Since her blog nearly a decade ago, Blonsky has become a fixture in cycling advocacy. The advocacy has a particular focus. Making all aspects of cycling, from apparel to races, accessible and welcoming to all bodies as well as all abilities.

Blonsky founded All Bodies on Bikes, a nonprofit that aims to make cycling more inclusive to all. That all means all, regardless of their size or weight. The organization features group rides, social events, and race meetups across the United States.

Racing to Celebrate

As Blonsky prepares for Unbound this year, she recalls finishing “DFL” or “Dead F*cking Last” at another popular gravel race, Midsouth Gravel, in March 2023.

While finishing DFL can be a fear for some athletes, Blonsky embraced being DFL.

“[Finishing last] was a celebration of still being able to ride my bike,” Blonsky says. “I had knee surgery in September 2022 and Midsouth was my first chance to test [my recovery].”

Blonsky explained that Midsouth was not about proving anything. She wasn’t pursuing beating previous personal bests or trying to get DFL to make for a good story.

“I didn’t even realize I was DFL until mile 68, and it was kind of a relief to be DFL,” Blonsky says. “I knew that as long as I finished, people would celebrate me. I continued to ride my ride.
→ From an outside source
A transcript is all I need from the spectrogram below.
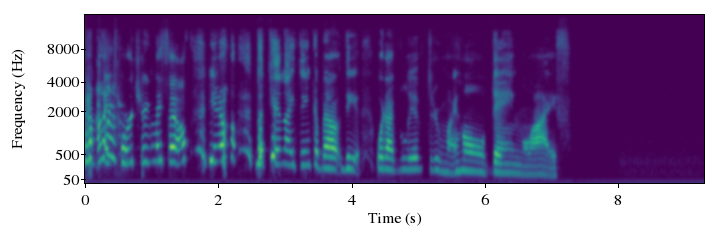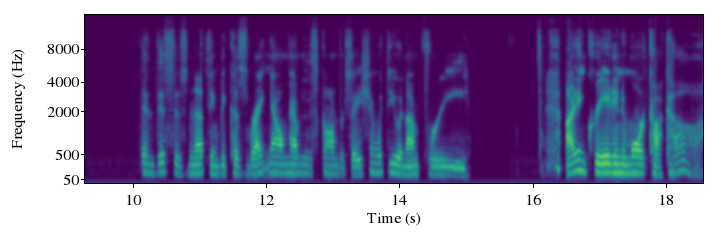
am I torturing myself? You know, but then I think about the what I've lived through my whole dang life. And this is nothing because right now I'm having this conversation with you and I'm free. I didn't create any more caca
I didn’t do anything different [after realizing I was in last place].”

Blonsky brings this same self-awareness and joy of riding bikes to all her races, and Unbound is no different. 
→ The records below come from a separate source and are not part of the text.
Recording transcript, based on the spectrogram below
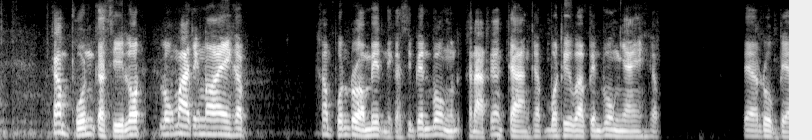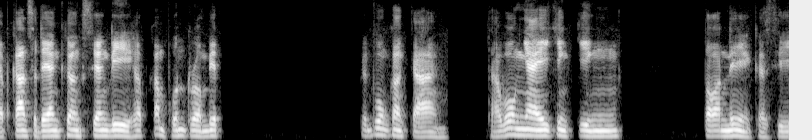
ๆคำผุนก็สิลดลงมาจักหน่อยครับคำผุนรวมมิตรนี่ก็สิเป็นวงขนาดกลางๆครับบ่ถือว่าเป็นวงใหญ่ครับ แต่รูปแบบการแสดงเครื่องเสียงดีครับคำผุนรวมมิตรเป็นวงกลางๆถ้าวงใหญ่จริง ๆ ตอนนี้ก็สิ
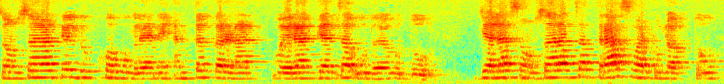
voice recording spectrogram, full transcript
संसारातील दुःख भोगल्याने अंतकरणात वैराग्याचा उदय होतो. ज्याला संसाराचा त्रास वाटू लागतो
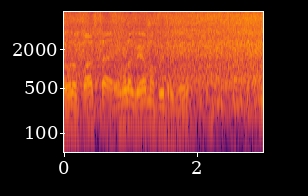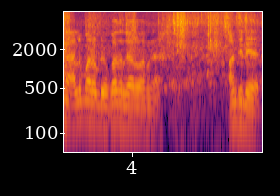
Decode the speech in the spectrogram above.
எவ்வளோ ஃபாஸ்ட்டாக எவ்வளோ வேகமாக போயிட்டுருக்கு. என்ன அலுமார் அப்படி உட்காந்துருக்காரு பாருங்க. ஆஞ்சநேயர்.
Bound to Unbound

“I’m legitimately nervous,” Blonsky says of Unbound being just seven weeks away.

Blonsky is currently signed up for the Unbound 100-mile course, which last year featured nearly 5,300 feet of climbing (courses are subject to change each year) across the century ride. Blonsky completed the distance as her first century ride last year in just under 13 hours.

This year, though, Blonsky is open to dropping down the 50-mile course, which as of last year had 2,000 feet of elevation gain.
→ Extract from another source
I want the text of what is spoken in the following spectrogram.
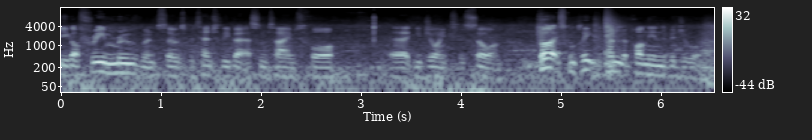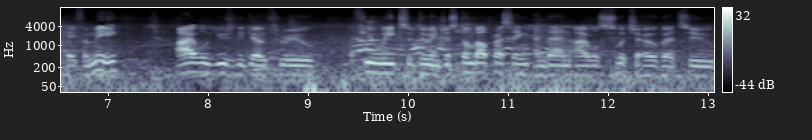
you got free movement, so it's potentially better sometimes for uh, your joints and so on. But it's completely dependent upon the individual. Okay, for me, I will usually go through a few weeks of doing just dumbbell pressing, and then I will switch it over to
“At this point [in the year], my base fitness is there. I need to start increasing my volume and riding a little bit harder. Unbound 100 does have the cutoff speed of 10 miles per hour and I tend to sit at about nine-and-a-half miles per hour, so it’s close.”

Blonsky notes that she is trying to be gracious with herself and give herself the option to drop down to the 50 mile course if that’s what feels right for her body.

“I have other things to be excited about at Unbound, too,” Blonsky explains. “I have a film festival at the race to attend, I am going to record a podcast, see old friends – I’m not just there to ride my bike; there are so many other elements to that weekend.”

It Will Feel Like A Reunion

Regardless of the distance, Blonsky is most excited to attend Unbound because it “feels like a family reunion with [relatives] you actually enjoy spending time with.”

A unique part of Unbound is that racers have the option to stay in the dorms of Emporia State University for a discounted price. While some might cringe at the idea of returning to college dorm life, Blonsky loves it.

“It’s almost like a summer camp,” Blonsky says. “The event is very down to earth and humbling. People eat together in the dining hall and catch up in the dorms… it’s just such a fun community celebration.”

As Blonsky continues her training for either the Unbound 100- or 50-mile distance, she wants to stay connected to her initial love of riding bikes.

“When I first started riding, I just rode my bike for fun,” Blonsky says. “I still try to keep the mindset of ‘this isn’t a chore,’ and to find joy and community in my riding and racing.”

Run Tri Mag will check in with Blonsky again next month, as we continue to follow the cycling activist training for Unbound. 

What Marley is Wearing

Great cycling adventures require great gear. Blonsky is part of team Pearl Izumi, which is dedicated to making size-inclusive cycling gear for all bodies. This past month, Blonsky has favored these two pieces of apparel from Pearl Izumi:


Kristin Jenny Run Tri Bike Magazine Contributor

Kristin Jenny is an eight-time Ironman finisher and multi-time Kona qualifier. She is based in Boulder, CO where she enjoys spending as much time outdoors as possible with her husband and dog. Kristin is passionate about helping others enter the world of endurance sports and to experience all the triathlon community has to offer.